  9. I should say that "I can see why they quote engine out" because of where the connection points are, directly behind the engine, and whether the repair can be done with engines in is highly dependent on engine bay access and size of engine. Big block seriously reduces available space around the engine, especially with two of them. Technically, if there is enough space, and the studs don't break, this can be an engine-in repair, but sometimes things can be easier and cheaper pulling the engine rather than fighting the lack of space to work in. As far as I understand, the plastic tube upgrade is the fix, don't know about having to replace the actual transom plate. But I suppose that depends on how bad the corrosion is.
  10. There should be an upgrade kit that replaces the hose with a plastic tube, also allowing all wear items to be serviced from the drive side in the future. Engine out to replace these hoses because the flange where they terminate are on the engine side of the transom, directly in back of the engines. With salt use, the transom plates can corrode these hoses shut, and the studs on the flanges can shear when attempting to replace (happened to me on my last boat with a Merc).
  11. I don't wish to muddy the waters, either, but I'd be a little hesitant about first year direct injection engines, seeing what's happened in the automotive world. Carbon build up in the intake tracts due to no wash down of the intake valves. Car manufacturers are just starting to get a handle on this, and they're not battling the constant high cylinder temps found in a boating environment (constant high load operation). Interested to see what happens after a few hundred hours of use. Curious about the throttle response difference EVC vs non? Driving my buddy's 257 with V8-430 and EVC his throttle is just as touchy as mine at low rpms, like a hair trigger, takes a lot of practice compared to the Merc cable throttles I was used to. Is EVC supposed to be less touchy? And I agree about the engagement clunk, my 2014 V8-380 non EVC will clunk every now and then when engaging gear, his doesn't do that. Extra exhaust noise: when accelerating hard, I think that's what you're referring to? Midrange under full throttle can be a tad noisier than a Merc, but cruising speed is no louder from what I can tell. Here's that video you were referring to:
  12. For what it's worth, my 380hp VP gets me to 52mph on calm water, 80f day. Buddy's 257 with HO version of same engine (430hp) will do about 6mph more in same conditions. So that's about what 50hp does with about same weights, I imagine the 250 or so more lbs of the big block might knock a few mph off that spread.

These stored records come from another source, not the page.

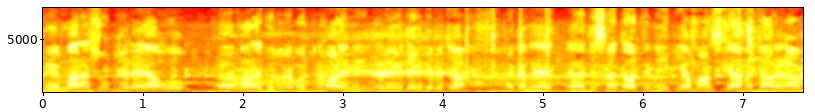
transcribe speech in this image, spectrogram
ਤੇ ਮਹਾਰਾਜ ਸਰੂਪ ਜਿਹੜੇ ਆ ਉਹ ਮਹਾਰਾਜ ਖੁਦ ਦੇ ਪਹੁੰਚਣ ਵਾਲੇ ਨੇ ਜਿੰਦੇ ਦੇਖ ਦੇਖ ਦੇ ਵਿੱਚ ਕਹਿੰਦੇ ਅ, ਜਿਸ ਦਾ ਕਾਰਜ ਨਹੀਂ ਕੀਆ ਮਾਨਸ ਕਿਆ ਵਿਚਾਰੇ ਰਾਮ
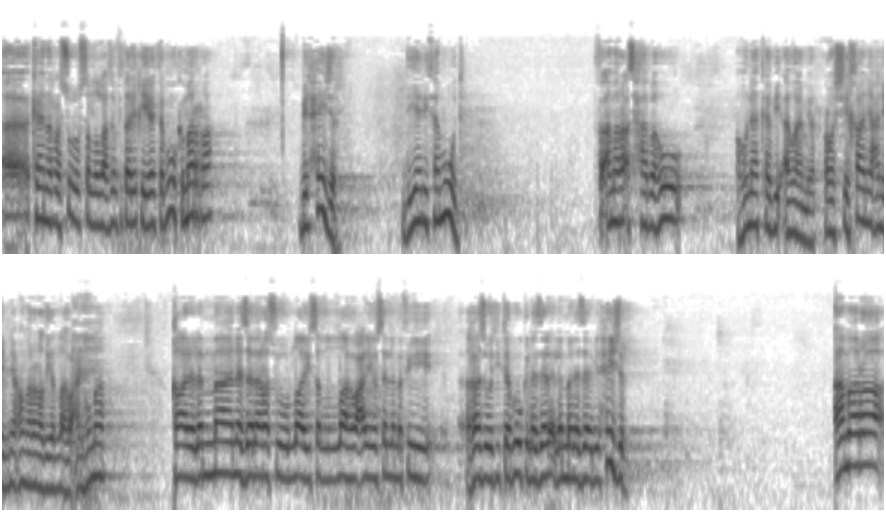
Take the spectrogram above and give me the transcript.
آه، كان الرسول صلى الله عليه وسلم في طريقه إلى تبوك مر بالحجر. ديار ثمود. فأمر أصحابه هناك بأوامر. روى الشيخان عن ابن عمر رضي الله عنهما قال لما نزل رسول الله صلى الله عليه وسلم في غزوة تبوك نزل لما نزل بالحجر أمر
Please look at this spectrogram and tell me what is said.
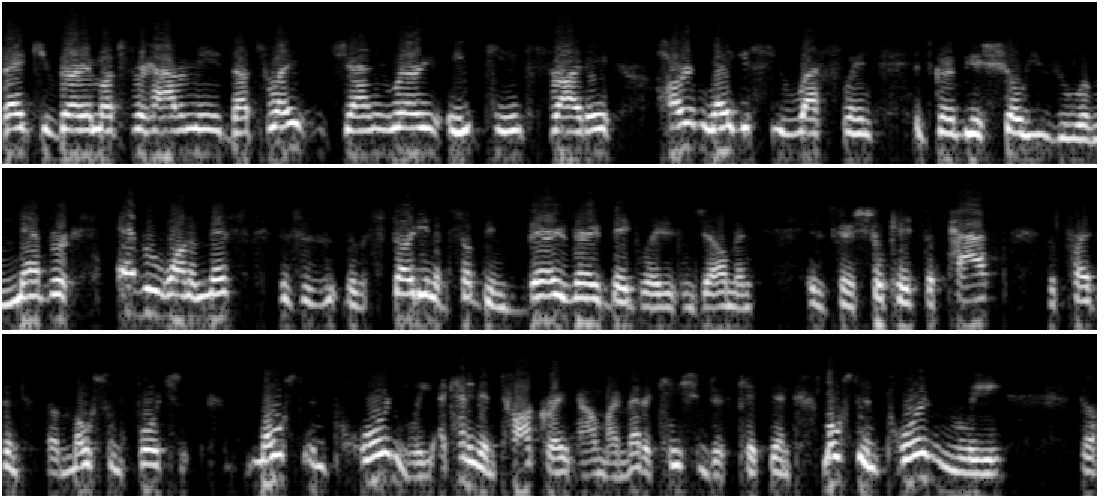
Thank you very much for having me. That's right, January 18th, Friday, Hart Legacy Wrestling. It's going to be a show you will never, ever want to miss. This is the starting of something very, very big, ladies and gentlemen. It's going to showcase the past, the present, but most unfortunate, most importantly, I can't even talk right now. My medication just kicked in. Most importantly, the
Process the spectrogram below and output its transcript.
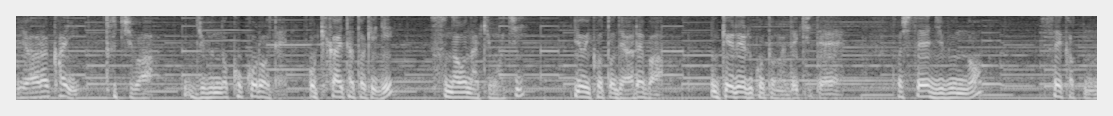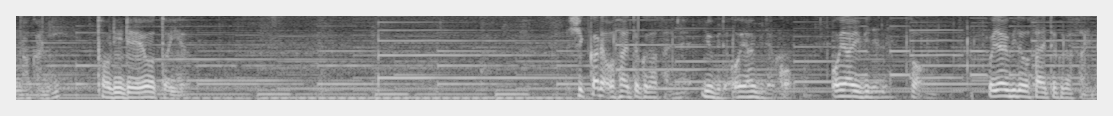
柔らかい土は自分の心で置き換えた時に素直な気持ち良いことであれば受け入れることができてそして自分の生活の中に取り入れようという。しっかり押さえてくださいね。指で親指でこう。親指でね。そう。親指で押さえてくださいね。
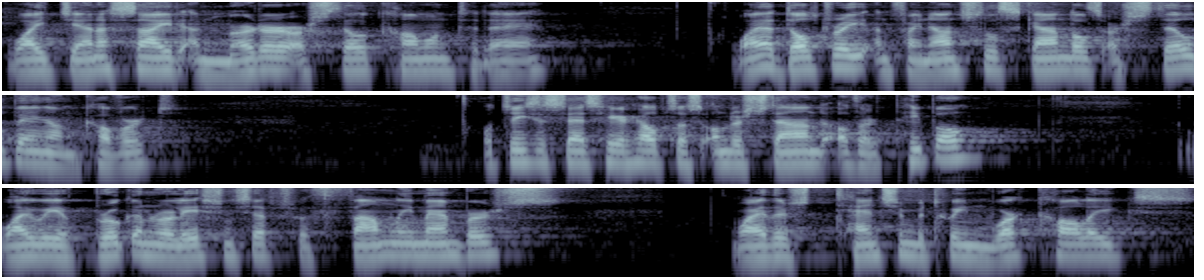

  13. They absolutely do not lead to the bilge, speaking as a 264 owner. I could say that speaking as a Chaparral owner In general. I wouldn't be surprised if you own or just got out of another brand boat.